# WHAT THE TASK ASKS:
Output only the lines below from the one containing "Log-frequency spectrogram of a recording." to the one containing "Has no ejective (yes or no): yes", exactly as written, both ends kept.
---------- PROVIDED INFORMATION
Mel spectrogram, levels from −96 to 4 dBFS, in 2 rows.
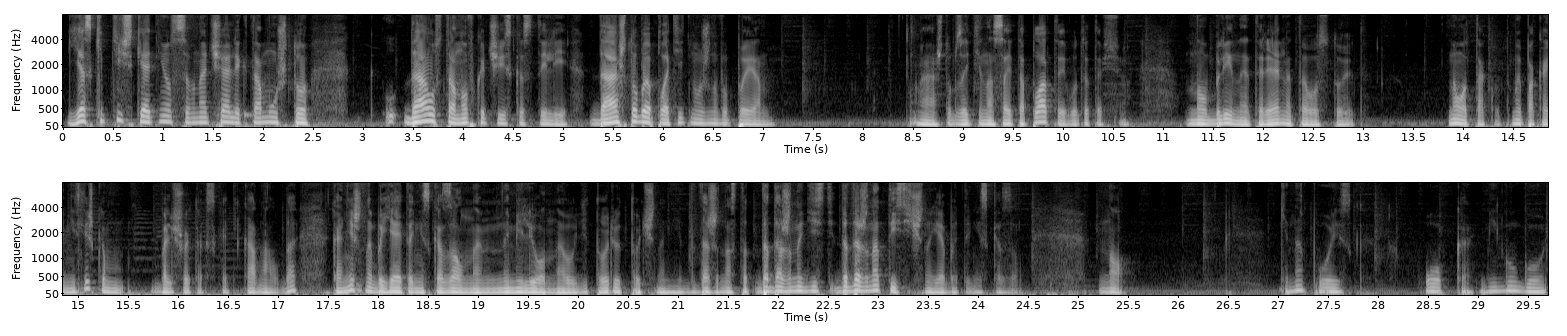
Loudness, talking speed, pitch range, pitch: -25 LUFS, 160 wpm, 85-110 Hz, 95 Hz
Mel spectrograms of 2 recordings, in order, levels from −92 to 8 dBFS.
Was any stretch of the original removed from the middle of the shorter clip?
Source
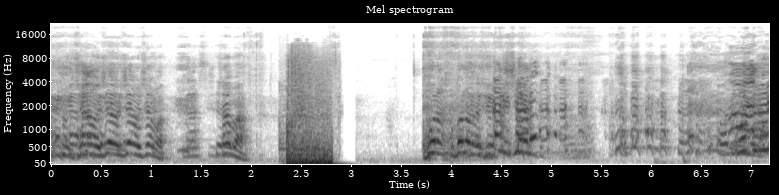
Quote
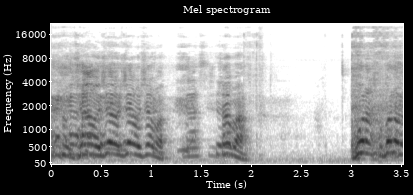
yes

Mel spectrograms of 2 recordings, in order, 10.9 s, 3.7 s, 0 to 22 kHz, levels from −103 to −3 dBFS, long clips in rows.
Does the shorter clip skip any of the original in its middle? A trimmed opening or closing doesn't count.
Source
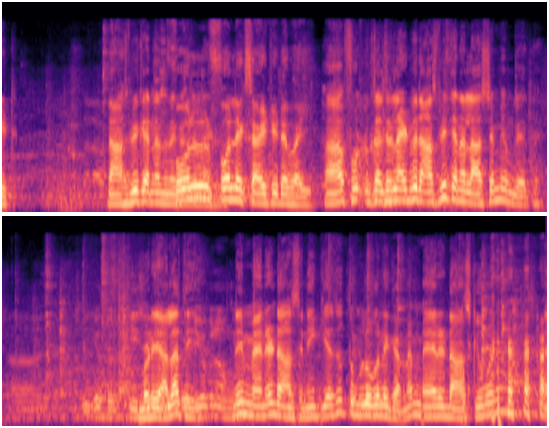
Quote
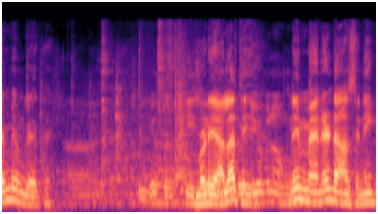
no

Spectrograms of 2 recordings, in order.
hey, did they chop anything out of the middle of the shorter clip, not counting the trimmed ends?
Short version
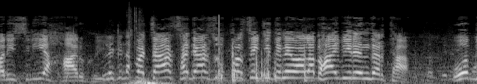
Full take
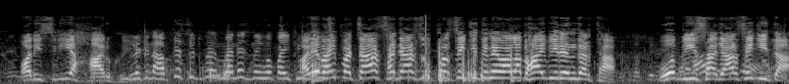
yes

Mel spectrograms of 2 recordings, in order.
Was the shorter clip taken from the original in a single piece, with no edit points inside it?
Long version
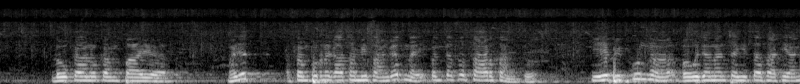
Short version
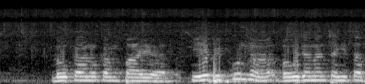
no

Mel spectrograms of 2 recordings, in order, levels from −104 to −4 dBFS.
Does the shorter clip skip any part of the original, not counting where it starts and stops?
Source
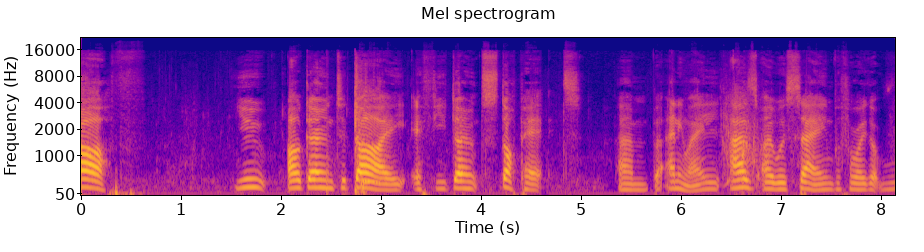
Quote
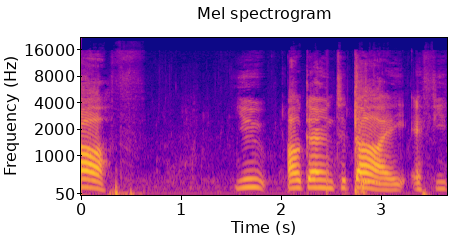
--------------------
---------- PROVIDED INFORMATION
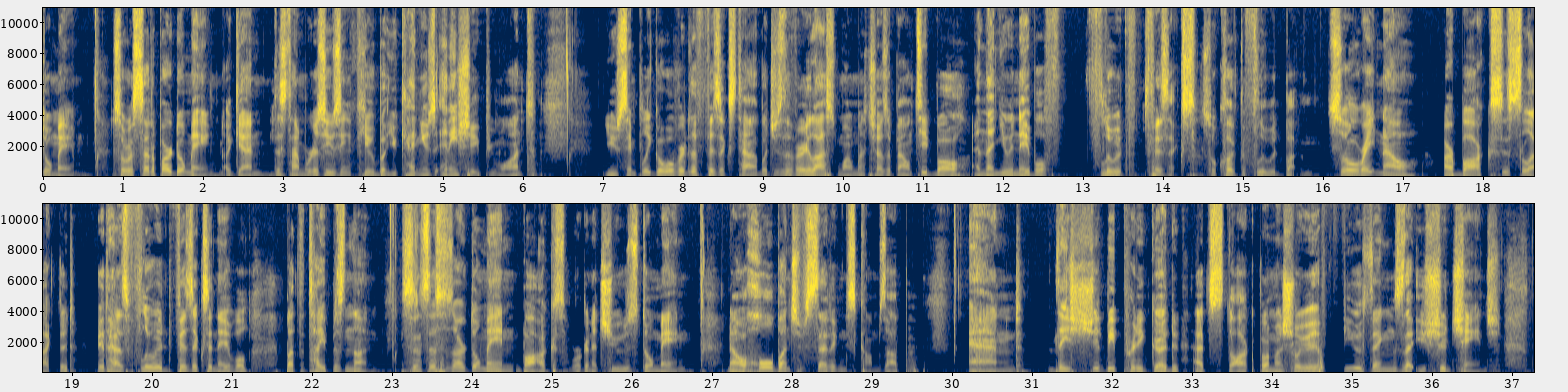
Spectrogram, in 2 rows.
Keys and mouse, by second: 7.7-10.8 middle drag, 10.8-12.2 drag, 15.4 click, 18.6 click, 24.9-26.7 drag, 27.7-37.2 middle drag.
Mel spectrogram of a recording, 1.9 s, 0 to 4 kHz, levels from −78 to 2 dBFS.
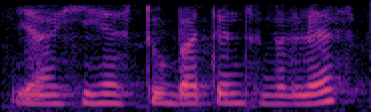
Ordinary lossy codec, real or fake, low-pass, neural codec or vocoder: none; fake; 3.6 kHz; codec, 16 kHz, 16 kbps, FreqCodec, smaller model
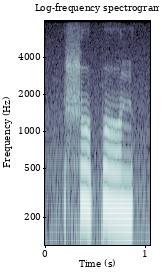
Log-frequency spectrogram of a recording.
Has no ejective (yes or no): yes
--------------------
# EXERCISE RESULT:
Log-frequency spectrogram of a recording.
Has no ejective (yes or no): yes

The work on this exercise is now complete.